PS: If anyone recognizes the toffee tin being held up, centre back row, then let me know that too!
George Wombwell menagerie ‘fostered’ many talented showmen, performers, trainers, etc. One such showman was James Chittock’s father, originally an apprentice baker in Norwich, and at 18 left to become an animal trainer with George Wombwell’s Menagerie. He stayed the next 20 years! When that show dispersed, he began on his own with, rather strangely, performing canaries, hares and ponies. James was born in 1841 and brought up in the business and was well known by George Wombwell. When old enough, James left his family, married, and travelled with his own show. James and his shows are described in the text Travelling Cinematograph Show by Kevin Scrivens and Stephen Smith.
In “TheShowman” he was described as being from one of the “oldest and most representative families of the aristocracy of the road.” His first show featured his famous troupe of performing dogs and monkeys, considered the best travelling. It opened at the Agricultural Hall, Islington, each winter for over 30 years, and rarely travelled far from the London area. On seeing the success Randall Williams was having with his Cinematograph at the World’s Fair in 1896, James Chittock invested £500 and began to show moving pictures using a projector acquired from R.W. Paul, his first show being at a fair in Birmingham in 1897. He claimed that so popular was the new enterprise that he netted, in coppers, £40 a day.

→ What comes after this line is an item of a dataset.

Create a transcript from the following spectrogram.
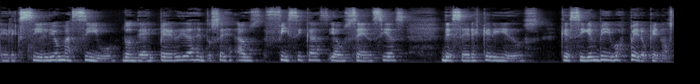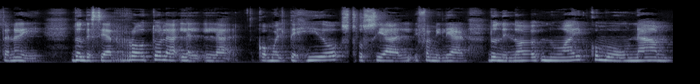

The following rare photograph shows James Chittock’s Dog and Monkeys show entrance, probably prior to 1897, the year he turned his attention to the newly invented Cinematograph. (The rear of the card states ‘@FPS Chittock’s animal show. 1885.’)
The Chittocks are also related through marriage to the Chipperfield family.

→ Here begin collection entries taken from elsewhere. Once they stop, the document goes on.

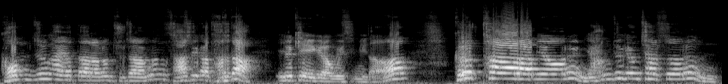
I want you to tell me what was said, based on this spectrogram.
검증하였다라는 주장은 사실과 다르다 이렇게 얘기를 하고 있습니다. 그렇다라면은 양주경찰서는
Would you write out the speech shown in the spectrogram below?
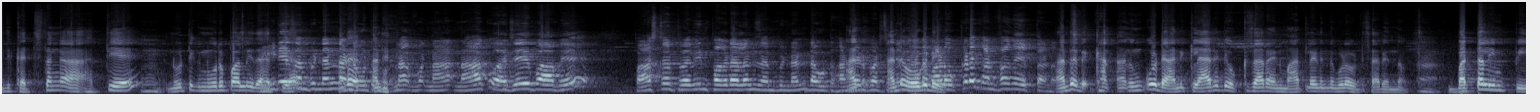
ఇది ఖచ్చితంగా హత్యే. నూటికి నూరు రూపాయలు ఇది హత్య. నాకు అజయ్ బాబే పాస్టర్ ప్రవీణ్ పగడాలని చంపిండని డౌట్ హండ్రెడ్ అంటే పర్సెంట్ ఒకటి- వాడు ఒక్కడే కన్ఫర్మ్గా చెప్తాడు. అంటే ఇంకోటి అని క్లారిటీ ఒక్కసారి ఆయన మాట్లాడింది కూడా ఒకటిసారి ఇందాం బట్టలు ఇంపి.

It has been a while since I published anything. However, I have been very busy researching travelling menageries. I am currently conducting a research project at the University of London on the subject of early travelling menageries and associated visual culture. That’s why I have not published articles here. It has uncovered a wealth of information and that will keep me going for several years I think! One day, I hope to announce that we can say we ‘know’ the early history of George Wombwell the menagerist. Included in this will be an account of the so called ‘Warwick Dog Fight’. I have some surprises in store for you all on that subject! Right now, I have to concentrate on the matters in hand.

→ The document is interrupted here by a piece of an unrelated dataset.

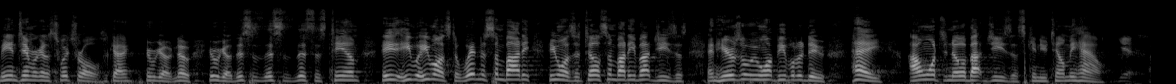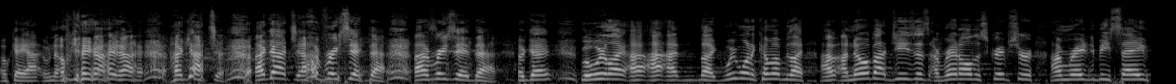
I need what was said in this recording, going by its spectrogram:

A postcard sized coloured advert for Barnham and Sanger outfits (1882)
I have also been busy collecting items associated with the subject and also with early circuses like Sanger’s. Below is the first batch of items that will, in due course be added to the research website. A short description is attached to each item. Sometimes I have to rely on the originator’s description which may not be 100% accurate. As always, higher resolution images have been stored.The card shows Barham, Sanger and Hutchinson together with a procession including the Lion Queen on the elephant from Sanger’s outfit (his wife Ellen). Eventually, after about 1880 the Barnum outfit became known as Barnum & Bailey’s. The original poster would represent some time between 1881-1887 after which date Hutchinson retired. His main job was as booking agent and he had worked for Van Amburg’s some time during the 1870s.
The postcard is much later of course and some ‘granny’ must have received it hand delivered!
This undated card is thought to be from Paris.
This card shows a ‘Black Comic Parade’ and is marked 1904. Its origin is not yet known.
The card was sent from Brussels during 1904 or it may be 1922-23. I’m no philatelist! Research is required to place this troupe in the history of entertainment and identity studies.
Here is another cracking image from the Goose Fair in Nottingham showing Bostock and Wombwell’s presence in the centre of the city during the early 1900s. Note the juxtaposition between the outfit and the statue of Queen Victoria, fascinating! The menagerie was always centre stage when it went to the fair.